Friday, 21 March 2008
Dowsing, and St Dogmaels
Several years ago now, I belonged to our local Dowsing Society, which was one well-known and supported from quite far afield. Sadly, the society subsequently went pear-shaped. Anyway, my eldest daughter and I went along to a few meetings, and learned a little about dowsing.
Anyone can dowse. Strictly speaking, you don't even need the L-shaped brass rods that everyone uses, once you are sufficiently in tune with your body, you can just use your hands. The brass apparently allows you to more easily pick up on the magnetic fields which emanate from what you seek. This occasionally works for me with books - choosing the right one for a project . . . my hand is "led". It is a means of finding something - water is the medium most commonly searched for - and it used to be a forked hazel twig which was used to find it. There is a man in our area, who drives a large and expensive 4x4, and who tells farmers where to dig boreholes for water. He is always right, but I think his skill lies as much as reading the landscape as in dowsing, and has obviously built up a good business on the strength of it. You can use a crystal as a pendulum to search for lost rings or things, or even tell which sex a baby will be by using a gold wedding ring on a piece of string. You first have to establish which movement of the pendulum in a certain direction is "yes" and which "no". This movement of the pendulum is caused by it picking up minute and unconcsious movements of the body.

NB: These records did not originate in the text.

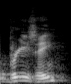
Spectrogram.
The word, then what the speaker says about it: Brzee: Yes, my name is Breezy. Brzee was my grandfather's way of pronouncing it when he was in Holland.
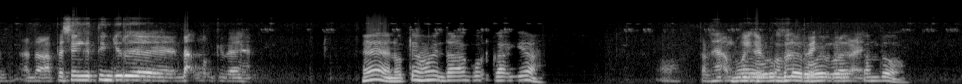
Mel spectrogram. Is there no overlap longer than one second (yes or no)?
no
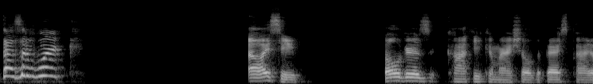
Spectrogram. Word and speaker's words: Folgers: That's a hard G, isn't it? No, that's a soft G. That's a soft G. Folgers.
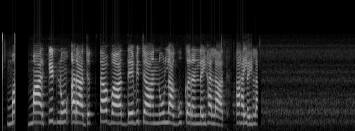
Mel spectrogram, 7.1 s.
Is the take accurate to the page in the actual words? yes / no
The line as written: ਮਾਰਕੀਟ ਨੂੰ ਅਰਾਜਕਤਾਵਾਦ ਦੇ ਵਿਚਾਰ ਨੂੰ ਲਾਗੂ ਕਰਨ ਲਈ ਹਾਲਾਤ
no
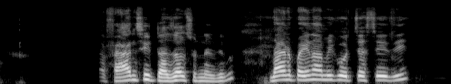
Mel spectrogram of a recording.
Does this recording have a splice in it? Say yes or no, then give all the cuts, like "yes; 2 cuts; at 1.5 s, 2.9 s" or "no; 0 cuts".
yes; 1 cut; at 1.1 s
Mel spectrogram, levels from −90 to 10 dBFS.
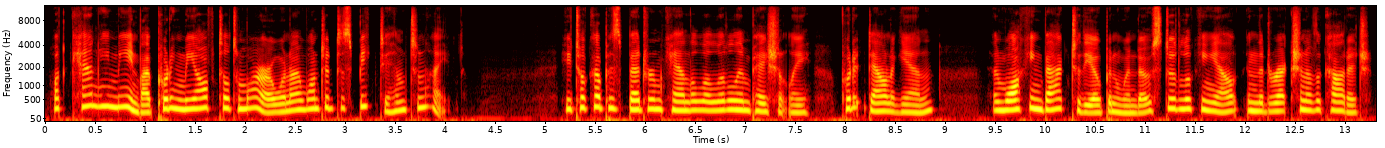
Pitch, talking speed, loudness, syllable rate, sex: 230 Hz, 220 wpm, -19 LUFS, 6.0 syllables/s, female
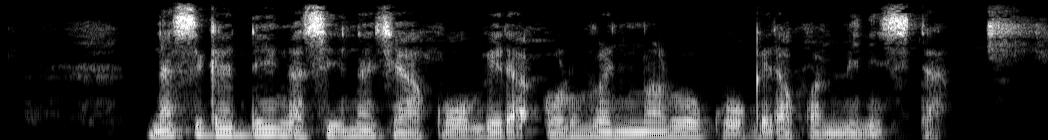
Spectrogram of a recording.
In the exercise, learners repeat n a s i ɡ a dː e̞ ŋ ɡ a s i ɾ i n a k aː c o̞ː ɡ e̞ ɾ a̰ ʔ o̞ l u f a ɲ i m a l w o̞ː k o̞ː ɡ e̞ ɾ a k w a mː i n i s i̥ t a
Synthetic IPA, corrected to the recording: n a s i ɡ a dː e̞ ŋ ɡ a s i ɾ i n a c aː k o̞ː ɡ e̞ ɾ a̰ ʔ o̞ l u v a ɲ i m a l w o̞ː k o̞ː ɡ e̞ ɾ a k w a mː i n i s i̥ t a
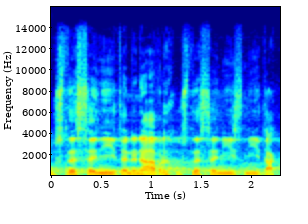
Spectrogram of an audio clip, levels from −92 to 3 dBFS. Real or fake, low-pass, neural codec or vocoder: real; 14.4 kHz; none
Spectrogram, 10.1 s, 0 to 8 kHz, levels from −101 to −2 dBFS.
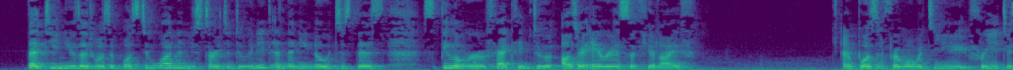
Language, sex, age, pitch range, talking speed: English, female, 10-29, 225-245 Hz, 200 wpm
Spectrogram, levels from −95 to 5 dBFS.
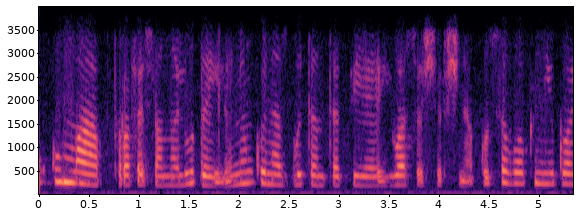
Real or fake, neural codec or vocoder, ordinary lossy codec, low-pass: real; none; Opus, 24 kbps; 3.6 kHz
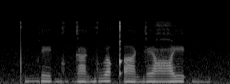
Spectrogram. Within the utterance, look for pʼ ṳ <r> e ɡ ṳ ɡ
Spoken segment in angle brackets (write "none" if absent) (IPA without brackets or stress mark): ɾ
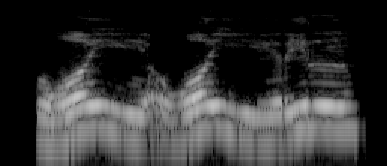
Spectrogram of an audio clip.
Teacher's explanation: ro berharokat kasroh, ini ro yang murokok, yang tipis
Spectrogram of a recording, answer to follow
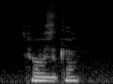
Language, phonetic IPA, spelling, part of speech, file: Polish, [ˈruzɡa], rózga, noun, LL-Q809 (pol)-rózga.wav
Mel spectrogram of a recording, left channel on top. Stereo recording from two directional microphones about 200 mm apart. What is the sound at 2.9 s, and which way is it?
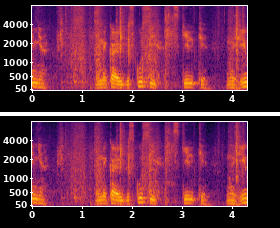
Speech, 20° right (ahead or behind).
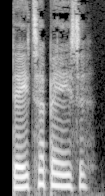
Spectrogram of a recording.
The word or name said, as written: database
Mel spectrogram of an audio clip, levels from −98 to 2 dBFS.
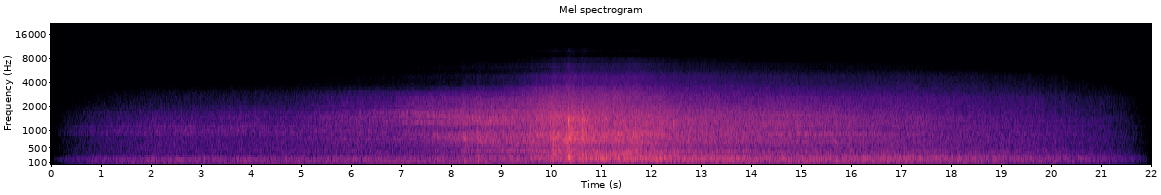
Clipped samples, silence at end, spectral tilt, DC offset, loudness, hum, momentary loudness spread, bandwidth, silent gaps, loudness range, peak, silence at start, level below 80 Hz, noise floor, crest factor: under 0.1%; 0.75 s; -6.5 dB/octave; under 0.1%; -41 LUFS; none; 23 LU; 10.5 kHz; none; 23 LU; -16 dBFS; 0.8 s; -70 dBFS; -77 dBFS; 28 dB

To my mind this has nothing to do with anything remotely paranormal - it is from an internal sensitivity, which responds to a given question. I think of it as "tuning in", pretty much the same as when one picks up on atmospheres - as when you can always tell when there has been an argument just before you walk into a room, it is "in the air" almost. Tests in Munich proved that only 6 of 43 dowsers who showed some aptitude in screening tests went on to display great skill, but this proved that "in particular tasks, (they) showed an extraordinarily high rate of success, which can scarcely if at all be explained as due to chance ... a real core of dowser-phenomena can be regarded as empirically proven" (Wikipedia entry). However, a later test (also in Germany) proved that dowsing was no better than chance. I will leave it to you to decide.
Anyway, I digress, as I meant to say that we had a lovely day out with the Dowsers to St Dogmael's Abbey in Ceredigion (Cardiganshire). From the Dowsing point of view it was a waste of time, totally, but the Abbey ruins were very interesting, as were the Early Christian Monuments within the church (one of the Dowsers maintained he could pick up something sinister from one of the ECMs - hmmmm). There was also an excellent Water Mill which had been there from ancient times. I love Mills, and I love stoneground flour for breadmaking. They deserve a seperate post. On this occasion, there was nowhere selling food, if I remember rightly, so the only grub to be had were some baked goods from the Mill and of course, I bought some flour for bread-making when we got home.
As for the dowsing - well, never in a million years would I be able to find "a bubble of energy" on a blade of grass and when not one of the Dowsers, including the teachers, could find their own name written on scraps of paper face down amid the ruins, I began to have doubts about their abilities . . .
But if you ever happen to find yourself anywhere near the Rollright Stones, in Oxfordshire, pay them a visit. You will be handed dowsing rods on your arrival, they have little collars around the parts you hold and as you walk amongst the stones, the dowsing rods hurl themselves in circles. Explain that one . . .